(Stored data)
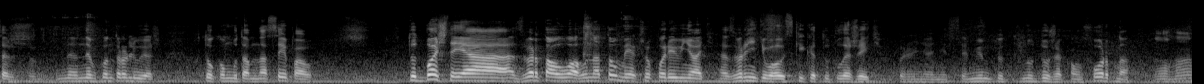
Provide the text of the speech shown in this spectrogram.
це ж не, не вконтролюєш, хто кому там насипав. Тут, бачите, я звертав увагу на тому, якщо порівняти, зверніть увагу, скільки тут лежить в порівнянні з цим. Їм тут ну, дуже комфортно. Ага.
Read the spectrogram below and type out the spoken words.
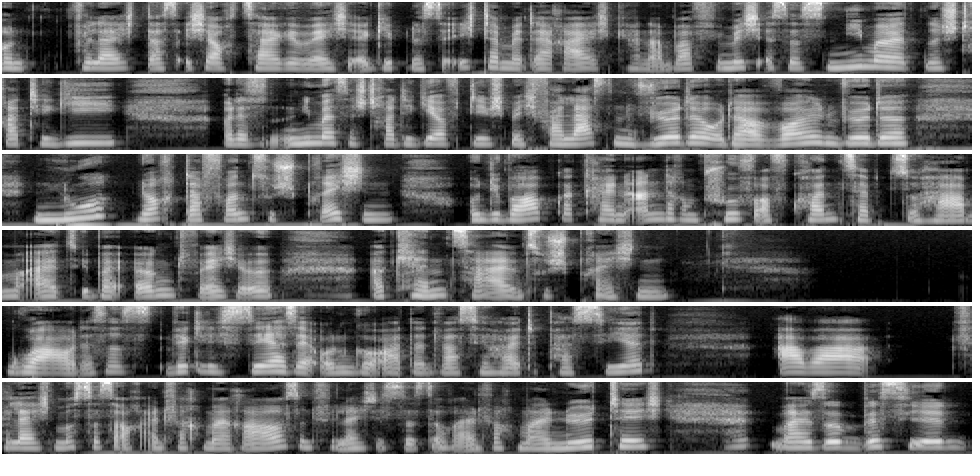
und vielleicht, dass ich auch zeige, welche Ergebnisse ich damit erreichen kann. Aber für mich ist es niemals eine Strategie und es ist niemals eine Strategie, auf die ich mich verlassen würde oder wollen würde, nur noch davon zu sprechen und überhaupt gar keinen anderen Proof of Concept zu haben, als über irgendwelche äh, Kennzahlen zu sprechen. Wow, das ist wirklich sehr, sehr ungeordnet, was hier heute passiert. Aber vielleicht muss das auch einfach mal raus und vielleicht ist das auch einfach mal nötig, mal so ein bisschen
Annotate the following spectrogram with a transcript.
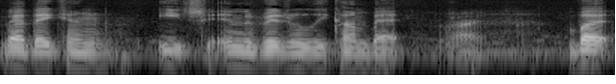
that they can each individually come back. Right. But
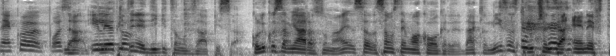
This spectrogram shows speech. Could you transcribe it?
neko je posebno... Da, ili je to... pitanje je digitalnog zapisa. Koliko sam ja razumeo, ajde, sad, samo stavimo ovako ograde. Dakle, nisam stručnjak za NFT,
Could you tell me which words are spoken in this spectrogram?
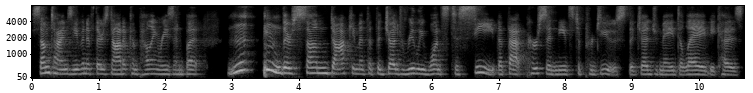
sometimes even if there's not a compelling reason, but there's some document that the judge really wants to see that that person needs to produce. The judge may delay because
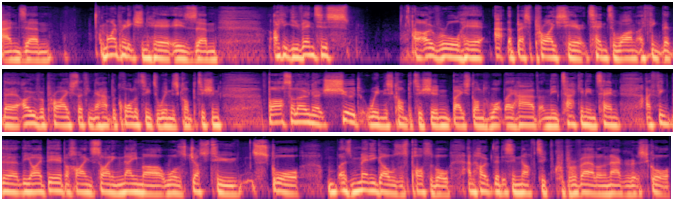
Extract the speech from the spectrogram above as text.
And um, my prediction here is um, I think Juventus uh, overall here at the best price here at 10 to 1. I think that they're overpriced. I think they have the quality to win this competition. Barcelona should win this competition based on what they have and the attacking intent. I think the the idea behind signing Neymar was just to score as many goals as possible and hope that it's enough to prevail on an aggregate score.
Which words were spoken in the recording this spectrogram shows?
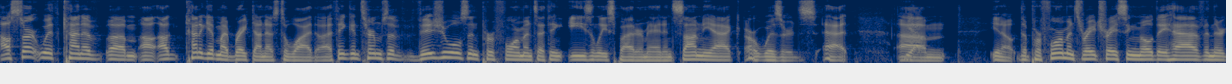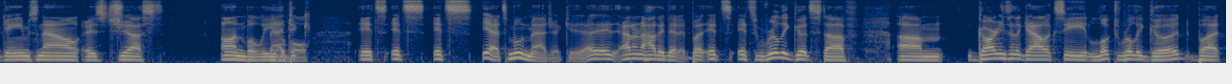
I'll start with kind of um, I'll, I'll kind of give my breakdown as to why though. I think in terms of visuals and performance, I think easily Spider-Man, Insomniac are wizards at. Um, You know the performance ray tracing mode they have in their games now is just unbelievable. Magic. It's it's it's yeah, it's moon magic. I, I don't know how they did it, but it's it's really good stuff. Um, Guardians of the Galaxy looked really good, but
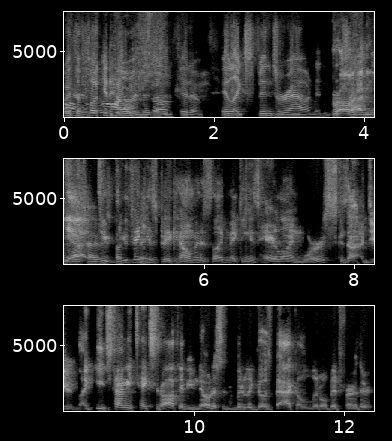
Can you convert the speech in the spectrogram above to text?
With the fucking helmet that doesn't fit him. It like spins around and bro. Like I mean, yeah, dude. Do you think face. his big helmet is like making his hairline worse? Because I, dude, like each time he takes it off, if you notice, it literally goes back a little bit further.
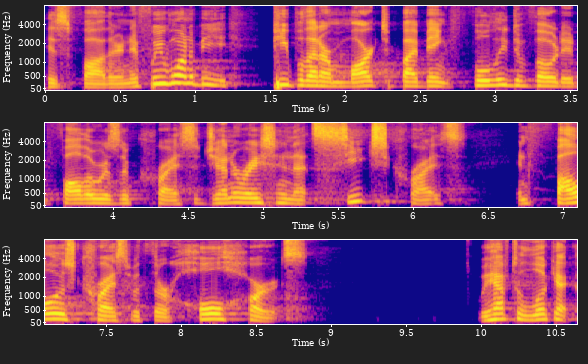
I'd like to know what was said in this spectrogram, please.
his Father. And if we want to be people that are marked by being fully devoted followers of Christ, a generation that seeks Christ and follows Christ with their whole hearts, we have to look at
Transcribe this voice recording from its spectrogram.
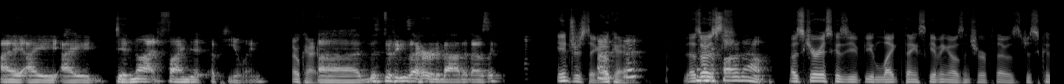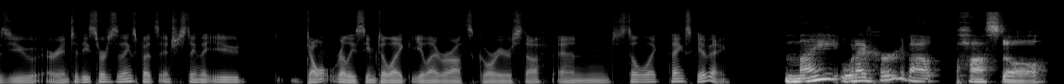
I, I, I did not find it appealing. Okay, Uh, the, the things I heard about it, I was like, interesting. Okay, that's never what I was. out. I was curious because if you liked Thanksgiving, I wasn't sure if that was just because you are into these sorts of things. But it's interesting that you don't really seem to like Eli Roth's gorier stuff and still like Thanksgiving. My what I've heard about Hostel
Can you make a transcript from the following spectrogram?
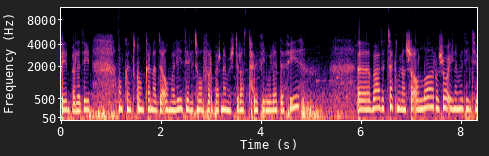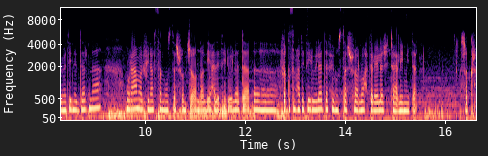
بين بلدين. ممكن تكون كندا أو ماليزيا لتوفر برنامج دراسة حديثي الولادة فيه. آه بعد التكملة إن شاء الله رجوع إلى مدينتي مدينة درنا والعمل في نفس المستشفى إن شاء الله لحديثي الولادة آه في قسم حديثي الولادة في مستشفى الوحدة العلاج التعليمي درنا شكرا.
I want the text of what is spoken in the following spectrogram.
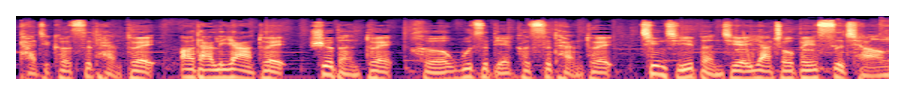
塔吉克斯坦队、澳大利亚队、日本队和乌兹别克斯坦队，晋级本届亚洲杯四强。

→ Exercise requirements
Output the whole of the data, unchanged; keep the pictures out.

→ Solution
Provide the text of the speech shown in this spectrogram.
це ж не, не вконтролюєш, хто кому там насипав. Тут, бачите, я звертав увагу на тому, якщо порівняти, зверніть увагу, скільки тут лежить в порівнянні з цим. Їм тут ну, дуже комфортно. Ага.
Read the spectrogram below and type out the spoken words.
und vielleicht, dass ich auch zeige, welche Ergebnisse ich damit erreichen kann. Aber für mich ist es niemals eine Strategie und es ist niemals eine Strategie, auf die ich mich verlassen würde oder wollen würde, nur noch davon zu sprechen und überhaupt gar keinen anderen Proof of Concept zu haben, als über irgendwelche äh, Kennzahlen zu sprechen. Wow, das ist wirklich sehr, sehr ungeordnet, was hier heute passiert. Aber vielleicht muss das auch einfach mal raus und vielleicht ist das auch einfach mal nötig, mal so ein bisschen
Annotate the following spectrogram with a transcript.
that they can each individually come back. Right. But
This spectrogram shows speech. Could you transcribe it?
neko je posebno... Da, ili je to... pitanje je digitalnog zapisa. Koliko sam ja razumeo, ajde, sad, samo stavimo ovako ograde. Dakle, nisam stručnjak za NFT,
Could you tell me which words are spoken in this spectrogram?
sometimes even if there's not a compelling reason, but there's some document that the judge really wants to see that that person needs to produce. The judge may delay because
Extract the speech from the spectrogram above as text.
And um, my prediction here is um, I think Juventus uh, overall here at the best price here at 10 to 1. I think that they're overpriced. I think they have the quality to win this competition. Barcelona should win this competition based on what they have and the attacking intent. I think the the idea behind signing Neymar was just to score as many goals as possible and hope that it's enough to prevail on an aggregate score.
Which words were spoken in the recording this spectrogram shows?
I'll start with kind of um, I'll, I'll kind of give my breakdown as to why though. I think in terms of visuals and performance, I think easily Spider-Man, Insomniac are wizards at. Um, You know the performance ray tracing mode they have in their games now is just unbelievable. Magic. It's it's it's yeah, it's moon magic. I, I don't know how they did it, but it's it's really good stuff. Um, Guardians of the Galaxy looked really good, but
Can you convert the speech in the spectrogram above to text?
With the fucking helmet that doesn't fit him. It like spins around and bro. Like I mean, yeah, dude. Do you think face. his big helmet is like making his hairline worse? Because I, dude, like each time he takes it off, if you notice, it literally goes back a little bit further.
I'd like to know what was said in this spectrogram, please.
his Father. And if we want to be people that are marked by being fully devoted followers of Christ, a generation that seeks Christ and follows Christ with their whole hearts, we have to look at
Transcribe this voice recording from its spectrogram.
I, I, I did not find it appealing. Okay, Uh, the, the things I heard about it, I was like, interesting. Okay, that's never what I was. out. I was curious because if you liked Thanksgiving, I wasn't sure if that was just because you are into these sorts of things. But it's interesting that you don't really seem to like Eli Roth's gorier stuff and still like Thanksgiving. My what I've heard about Hostel
Can you make a transcript from the following spectrogram?
بين بلدين. ممكن تكون كندا أو ماليزيا لتوفر برنامج دراسة حديثي الولادة فيه. آه بعد التكملة إن شاء الله رجوع إلى مدينتي مدينة درنا والعمل في نفس المستشفى إن شاء الله لحديثي الولادة آه في قسم حديثي الولادة في مستشفى الوحدة العلاج التعليمي درنا شكرا.
I want the text of what is spoken in the following spectrogram.
塔吉克斯坦队、澳大利亚队、日本队和乌兹别克斯坦队，晋级本届亚洲杯四强。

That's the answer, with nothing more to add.